2. Yes, I know Goliath wasn't a real giant. I'm sure he was just abnormally tall. But that doesn't affect my belief in anyway, so... (but when I was a kid I totally thought he was like twelve feet tall, haha.)
3. As I saw it, the bible tells us to hate everything Satan is an embodiment of, so I just assumed that extended to Satan himself. (when I was six, I had little knowledge of the bible, so I really did just think we were supposed to hate him.)
4. I'm sorry, but I don't think those 'large lizards' were dinosaurs. Scholars estimate that the Book of Job was written, at the very earliest, in 2,000 B.C. Dinosaurs went extinct 65 million years ago. They were most likely komodo dragons or something similar.
5. A Dumbledore quote! Yes! But I don't know how that exemplifies God's teachings. Love is not a solely Christian trait: I live with the love of my friends and family, and I love them in turn, yet I am atheist. Religion and love are not directly proportional.
6. God cannot do everything. And if he can, he doesn't. A god who let a lonely little girl cry for years because he would not speak to her has earned no respect of mine. (And I'll be quite frank here, and apologize in advance for any offense: don't you dare tell me that it was in some way my fault. So I didn't look hard enough? Was I supposed to assume that a leaf falling from a tree was a sign of his existence, and not just the wind? I tried reaching out for years. No one reached back.) Also, let me quote Greek philosopher Epicurus here:
"Is God willing to prevent evil, but not able? Then he is not omnipotent. Is he able, but not willing? Then he is malevolent. Is he both able and willing? Then whence cometh evil? Is he neither able nor willing? Then why call him God?"

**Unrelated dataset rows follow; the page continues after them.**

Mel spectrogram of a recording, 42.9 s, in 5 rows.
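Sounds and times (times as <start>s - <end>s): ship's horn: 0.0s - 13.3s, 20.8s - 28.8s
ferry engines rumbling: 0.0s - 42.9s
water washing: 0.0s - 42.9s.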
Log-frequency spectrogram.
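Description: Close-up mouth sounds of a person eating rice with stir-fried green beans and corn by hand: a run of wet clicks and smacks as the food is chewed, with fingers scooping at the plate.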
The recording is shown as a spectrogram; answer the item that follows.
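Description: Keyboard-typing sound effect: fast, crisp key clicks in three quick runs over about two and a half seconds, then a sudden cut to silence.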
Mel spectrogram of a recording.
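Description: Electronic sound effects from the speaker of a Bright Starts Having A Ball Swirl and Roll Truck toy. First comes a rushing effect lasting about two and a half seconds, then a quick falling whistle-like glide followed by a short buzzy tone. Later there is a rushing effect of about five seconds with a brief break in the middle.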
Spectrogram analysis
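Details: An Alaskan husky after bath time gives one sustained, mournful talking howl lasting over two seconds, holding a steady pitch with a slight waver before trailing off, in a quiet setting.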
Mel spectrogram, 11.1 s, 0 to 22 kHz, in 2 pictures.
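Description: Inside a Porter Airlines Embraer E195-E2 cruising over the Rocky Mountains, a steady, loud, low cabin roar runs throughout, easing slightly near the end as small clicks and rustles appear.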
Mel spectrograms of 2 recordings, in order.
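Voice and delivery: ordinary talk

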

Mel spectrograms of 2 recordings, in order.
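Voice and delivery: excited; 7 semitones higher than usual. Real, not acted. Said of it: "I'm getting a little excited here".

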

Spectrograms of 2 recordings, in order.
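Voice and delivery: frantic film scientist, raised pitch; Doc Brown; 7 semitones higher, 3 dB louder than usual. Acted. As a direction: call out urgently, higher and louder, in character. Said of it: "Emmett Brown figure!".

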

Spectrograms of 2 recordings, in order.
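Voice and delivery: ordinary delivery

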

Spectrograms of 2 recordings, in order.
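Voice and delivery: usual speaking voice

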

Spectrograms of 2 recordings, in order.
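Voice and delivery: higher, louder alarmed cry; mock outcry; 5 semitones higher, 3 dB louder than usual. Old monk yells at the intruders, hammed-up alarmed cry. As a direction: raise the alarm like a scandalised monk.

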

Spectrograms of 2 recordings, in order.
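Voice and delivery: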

7. Yeah, sure. God can do anything. Except he doesn't. Just look around at the world we live in. Would God really allow all this to happen if he truly loved us, or if he could change it? (refer to above quote.) Was all this grief really caused by someone just eating a piece of fruit? Honestly, if God's holding a grudge this long, over something so small, then I'd prefer not to worship him thanks.
8. Feel free to pray for me if you wish, but I can assure you with utmost confidence that it will in no way impact my belief.

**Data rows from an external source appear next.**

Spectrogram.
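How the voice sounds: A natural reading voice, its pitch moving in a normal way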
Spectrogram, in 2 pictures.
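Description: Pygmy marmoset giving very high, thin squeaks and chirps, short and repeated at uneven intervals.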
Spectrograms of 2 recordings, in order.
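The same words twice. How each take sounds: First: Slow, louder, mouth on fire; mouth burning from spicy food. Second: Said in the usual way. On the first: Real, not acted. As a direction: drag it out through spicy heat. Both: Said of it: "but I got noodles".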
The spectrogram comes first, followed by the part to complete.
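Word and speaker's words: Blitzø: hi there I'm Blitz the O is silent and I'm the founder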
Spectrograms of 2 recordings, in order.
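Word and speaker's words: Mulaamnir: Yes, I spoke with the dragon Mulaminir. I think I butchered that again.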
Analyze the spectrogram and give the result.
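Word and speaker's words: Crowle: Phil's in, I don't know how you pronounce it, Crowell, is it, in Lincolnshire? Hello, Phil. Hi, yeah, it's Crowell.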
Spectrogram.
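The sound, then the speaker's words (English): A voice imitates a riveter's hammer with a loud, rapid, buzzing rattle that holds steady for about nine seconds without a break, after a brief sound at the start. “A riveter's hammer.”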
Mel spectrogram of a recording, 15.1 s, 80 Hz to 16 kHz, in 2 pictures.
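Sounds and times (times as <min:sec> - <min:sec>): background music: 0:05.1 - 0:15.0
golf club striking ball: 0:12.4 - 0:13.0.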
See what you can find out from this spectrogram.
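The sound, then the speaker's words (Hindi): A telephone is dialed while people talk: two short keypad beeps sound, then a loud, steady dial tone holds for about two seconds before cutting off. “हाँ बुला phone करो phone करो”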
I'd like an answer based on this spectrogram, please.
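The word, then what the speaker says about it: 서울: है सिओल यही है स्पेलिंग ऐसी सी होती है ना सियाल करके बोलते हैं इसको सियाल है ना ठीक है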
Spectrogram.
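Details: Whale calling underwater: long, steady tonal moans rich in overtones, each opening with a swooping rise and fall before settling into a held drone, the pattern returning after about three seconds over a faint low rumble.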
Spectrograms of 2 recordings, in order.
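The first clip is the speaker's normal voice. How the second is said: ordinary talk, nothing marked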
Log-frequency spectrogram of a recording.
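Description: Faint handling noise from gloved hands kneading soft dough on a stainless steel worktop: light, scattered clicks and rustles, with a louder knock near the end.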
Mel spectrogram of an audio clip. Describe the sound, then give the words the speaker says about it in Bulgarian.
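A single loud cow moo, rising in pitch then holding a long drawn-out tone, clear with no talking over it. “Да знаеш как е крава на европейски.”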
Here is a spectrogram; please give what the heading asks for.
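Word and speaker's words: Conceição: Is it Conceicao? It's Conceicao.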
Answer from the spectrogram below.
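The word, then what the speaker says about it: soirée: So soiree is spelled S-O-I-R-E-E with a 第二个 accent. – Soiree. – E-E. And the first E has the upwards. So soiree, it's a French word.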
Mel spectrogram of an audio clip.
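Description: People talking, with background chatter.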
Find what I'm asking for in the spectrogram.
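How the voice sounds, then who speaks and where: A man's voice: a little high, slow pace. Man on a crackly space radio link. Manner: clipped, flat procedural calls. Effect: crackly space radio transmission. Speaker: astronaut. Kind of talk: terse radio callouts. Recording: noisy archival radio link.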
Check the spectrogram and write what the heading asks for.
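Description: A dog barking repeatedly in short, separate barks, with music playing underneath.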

9. Please understand this: I didn't choose to be an atheist. Honestly, Christianity seems far more appealing: eternal life, someone always listening to you, with only good things? It's certainly more comforting to believe that than to say there is no afterlife. But I can't be Christian anymore because I know it's wrong. Just as you can't force yourself to be an atheist, I can't force myself to be a Christian.
10. Your bible taught you to "Love thy neighbor as thy brother"? Your bible also taught you that it's okay to murder, rape, and enslave others. (I'd be happy to give you some bible verses proving this if you'd like.) The bible, while many things, is not a book of morality.

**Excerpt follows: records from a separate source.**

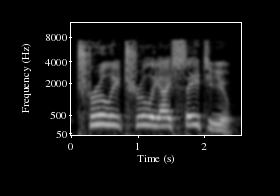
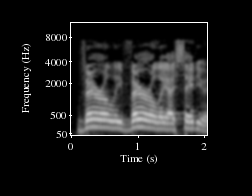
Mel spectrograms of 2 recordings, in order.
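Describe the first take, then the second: First: Each truly hit hard, louder and higher; emphatic declaration. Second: Verily, verily boomed out much louder; loud solemn declaration. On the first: Pastor quoting Jesus to Nicodemus, emphatic and louder. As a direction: proclaim it like a solemn oath. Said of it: "He speaks with emphasis". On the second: Pastor quoting the old translation, booming declaration. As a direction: ring it out like the old King James. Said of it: "with declaration". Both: Retold or imitated.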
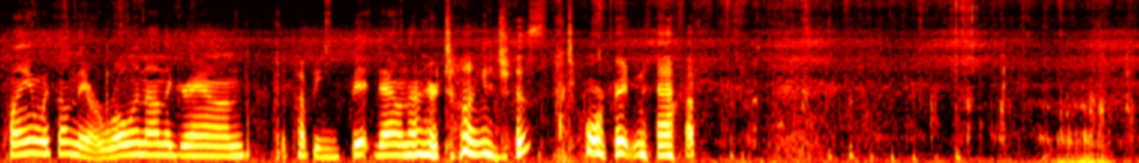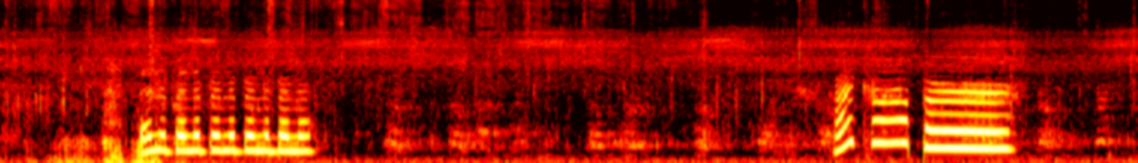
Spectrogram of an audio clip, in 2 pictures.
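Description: Puppies whine and yelp in high, wavering cries.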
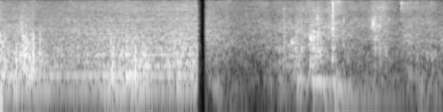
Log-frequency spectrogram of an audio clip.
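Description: Kawasaki Mule utility vehicle's engine running and easing off, then cutting off suddenly about a second in, leaving only faint knocks and rustling.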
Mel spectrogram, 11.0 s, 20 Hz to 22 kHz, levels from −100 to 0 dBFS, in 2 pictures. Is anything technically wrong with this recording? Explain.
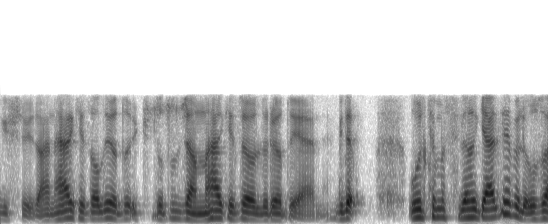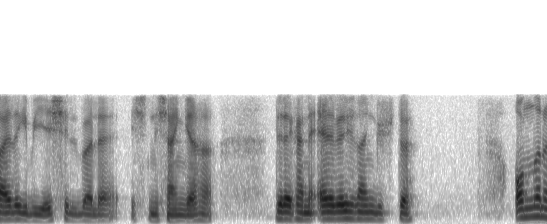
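No, the narrow band of this speech, roughly 150 Hz to 3.6 kHz with nothing above 3.8 kHz, is simply what G.711 telephone coding on a phone line sounds like and is not a fault.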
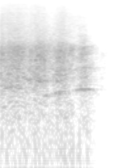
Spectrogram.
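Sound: audience applauding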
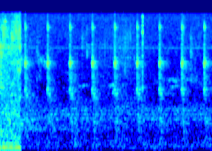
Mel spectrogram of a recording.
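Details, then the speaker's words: Honda Ruckus scooter, key on and engine off, after draining old brown fuel and adding fresh gas: a crisp, light ticking about three times a second is the fuel pump priming normally. "think that's the fuel pump. Did you hear that? I did. It is the fuel pump. Sounds like a Honda again."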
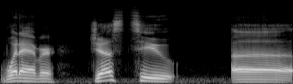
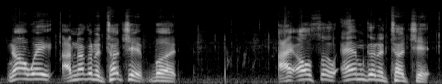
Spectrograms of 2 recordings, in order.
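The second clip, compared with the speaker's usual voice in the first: higher, protesting brother voice; imitating his brother; 5 semitones higher than usual. Brother insisting he won't touch it, high mock protest. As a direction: pitch it up, playing the sidekick who won't listen. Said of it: "my brother will be there and he'd be like".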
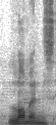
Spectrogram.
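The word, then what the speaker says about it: Lammens: of the window, but United opted to sign Lmens instead.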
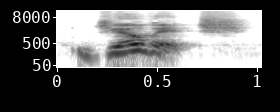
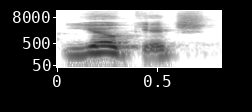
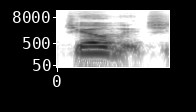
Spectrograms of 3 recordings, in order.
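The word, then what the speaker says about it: Jović: The rookie Nikola Jovic, not Jokic, Jovic. It almost looks the same, but he's from Serbia, and he was drafted by the Heat.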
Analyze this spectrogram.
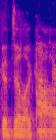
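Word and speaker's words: Godzilla x Kong: The X is silent. It's just Godzilla Kong.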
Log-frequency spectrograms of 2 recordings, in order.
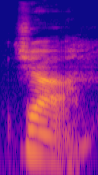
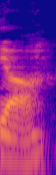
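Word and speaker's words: Tony Jaa: was played by tony jaw uh i think his last name would actually be pronounced yeah so she meets the hunter who is played by tony yaw and she teams up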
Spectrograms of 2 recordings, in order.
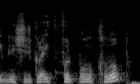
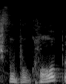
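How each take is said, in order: First: Low, soft Dutch-accented line, club said as klub; general Dutch accent. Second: Football club said as klub; Dutch pronunciation. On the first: Showing the Dutch accent to chat, low and soft. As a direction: Dutch manager voice, club with a u vowel. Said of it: "just do a general Dutch accent and say". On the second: Showing how the manager says "football club", Dutch u vowel. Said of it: "like this". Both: Shown as a demonstration.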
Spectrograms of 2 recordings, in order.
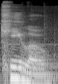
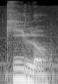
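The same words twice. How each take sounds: First: The k is released with a puff of air. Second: The k is released with no puff of air.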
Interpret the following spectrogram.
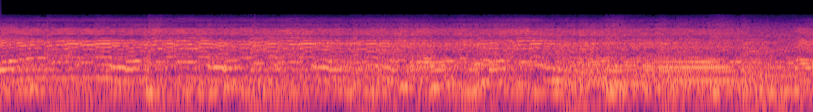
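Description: Live band playing an instrumental passage, with electric and acoustic guitars to the fore.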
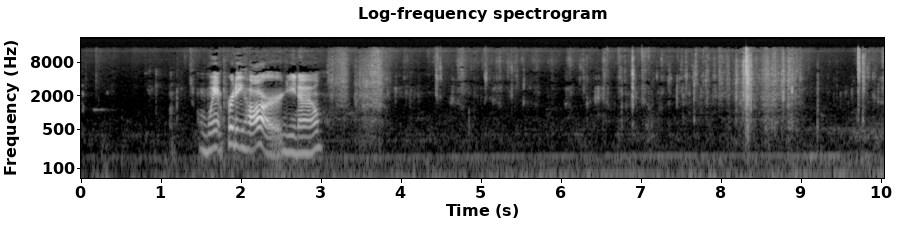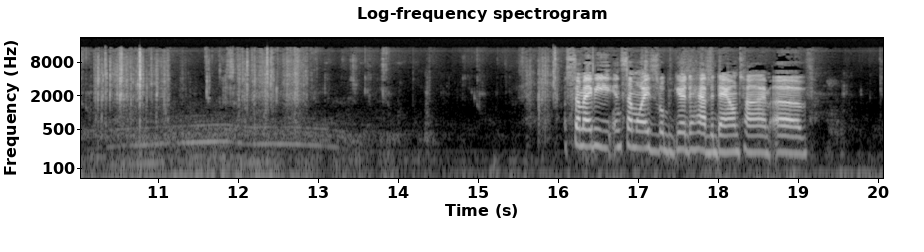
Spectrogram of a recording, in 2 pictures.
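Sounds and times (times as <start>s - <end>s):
chewing crunchy fries: 0.0s - 1.6s, 3.0s - 16.4s, 19.2s - 20.0s
faint rising and falling hum: 0.0s - 20.0s.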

11. While you say that you are not good out of fear, Christians do have the belief that they will be rewarded with eternal life for their good deeds. We atheists do not have this belief. We will not be rewarded for our kindness, yet we are kind to others anyway, because it is the right thing to do.
12. Many atheists didn't grow up as ones. I myself was a devout Christian for twelve years. If you have any explanation for why, when we reached out, we were not acknowledged by your God, I'd love to hear it.
13. Do not pity your atheist friend; I'm sure he doesn't appreciate it, and there is no reason to pity him either. His life is his life, and not anyone else's: please acknowledge the fact that maybe he's right.
14. Thank you for respecting my beliefs. And I appreciate your efforts to get me to accept God again, but the relationship has to be mutual, and I was tired of searching for someone who so obviously wasn't there.
However, I'm glad that your religion has brought you so much happiness. My atheism had brought me happiness as well, a whole community of people who accept me for who I am, not who I've tried to be.
Thank you for reading.